Asthma is chronic condition in which airways to the lung is restricted because they are inflamed and narrowed. Inflamed airways are sensitive and can react to anything in the environment such as anything being inhaled. As a result, your airways narrow even more and they produce mucus which makes it harder for air to flow to the lungs.
Asthma Symptoms and Causes
Some common symptoms of asthma include coughing, wheezing, shortness of breath, and chest tightness or pressure. You may not have all of these symptoms or you may have different symptoms at different times. These symptoms may vary from one asthma attack to another, ranging from mild to severe. Some people with asthma may go extended periods of time without having any symptoms and others may have them everyday. Your asthma may become apparent during vigorous exercise or colds.
It is important to take note the symptoms of an actual asthma attack. An asthma attack is the episode in which bands of muscle surrounding the airways are triggered to tighten. This tightening is called bronchospasm. There tends to be rapid breathing, difficulty talking, a sweaty face, and possibly blue lips or fingernails.
Asthma medication can help you live an active and normal life. There are two basic drugs that are used in asthma treatment:
Steroids and Other Anti-Inflammatory Drugs prevent asthma attacks and work by reducing swelling and mucus production in the pathway leading to your lungs. They airways tend to be less sensitive this way and less likely to react to the environment.
Bronchodilators relieve the symptoms of asthma by relaxing the muscles that can tighten around the airways. This helps to open up the airways.
Short-acting bronchodilator inhalers are often referred to as rescue inhalers and are used to quickly relieve the cough, wheeze, chest tightness, and shortness of breath caused by asthma. They are also used prior to exercise. These should not be used daily in the routine treatment of asthma. If you need to use a short-acting bronchodilator as a rescue inhaler more than twice a week, then your asthma is not optimally controlled.
Long-acting bronchodilators are sometimes used in combination with inhaled steroids for control of asthma symptoms or when someone has ongoing asthma symptoms despite treatment with a daily inhaled steroid.

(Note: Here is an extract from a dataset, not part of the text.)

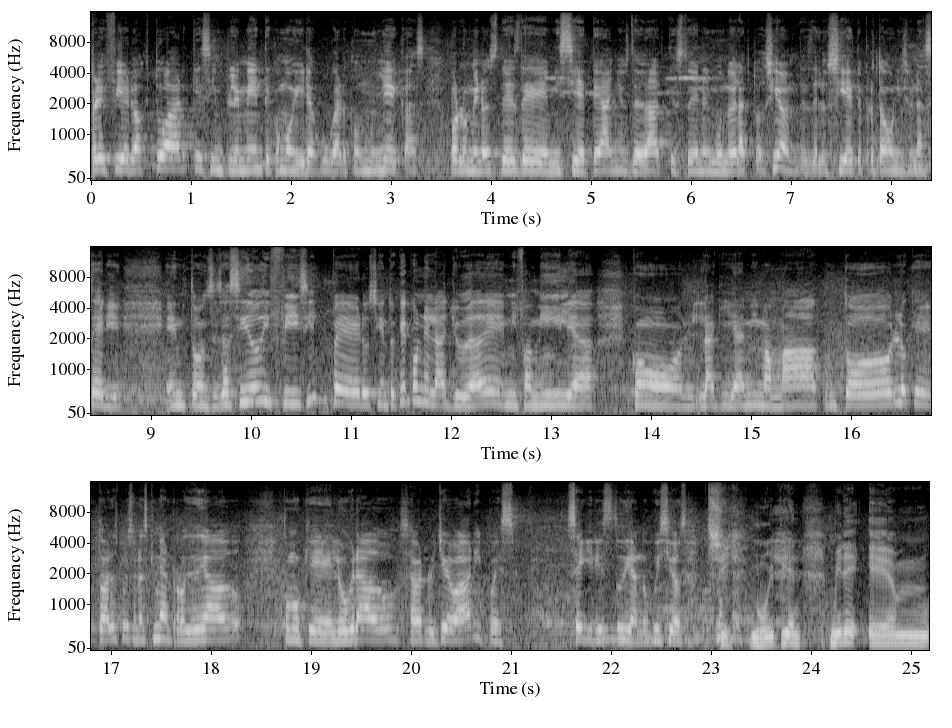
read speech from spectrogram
prefiero actuar que simplemente como ir a jugar con muñecas, por lo menos desde mis siete años de edad que estoy en el mundo de la actuación, desde los siete protagonicé una serie, entonces ha sido difícil, pero siento que con la ayuda de mi familia, con la guía de mi mamá, con todo lo que, todas las personas que me han rodeado, como que he logrado saberlo llevar y pues seguir estudiando juiciosa. Sí, muy bien. Mire, eh,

Asthma inhalers are the most common and effective way to deliver asthma drugs to the lungs. They are available in different types that require different techniques for use. Some inhalers deliver one medication and others contain two different medications.
If you’re having difficulty using small inhalers, your doctor may prescribe an asthma nebulizer. This machine requires a mouthpiece or mask and is typically used for anyone who has difficulty using inhalers with spacers. The nebulizer changes asthma medications from a liquid to a mist, so that they can be easily inhaled into the lungs. This takes a few more minutes than using inhalers.
Asthma is a very important concept to have information on regarding your own health and people close to you. It's a common health issue and almost anyone can have it. It is vital to take the time to know about it and to acquire the best treatment option if you have it. That’s where we can help! Schedule an appointment with our pulmonary specialists, who can walk you through the appropriate treatment plan to help you deal with your asthma and get back on your feet.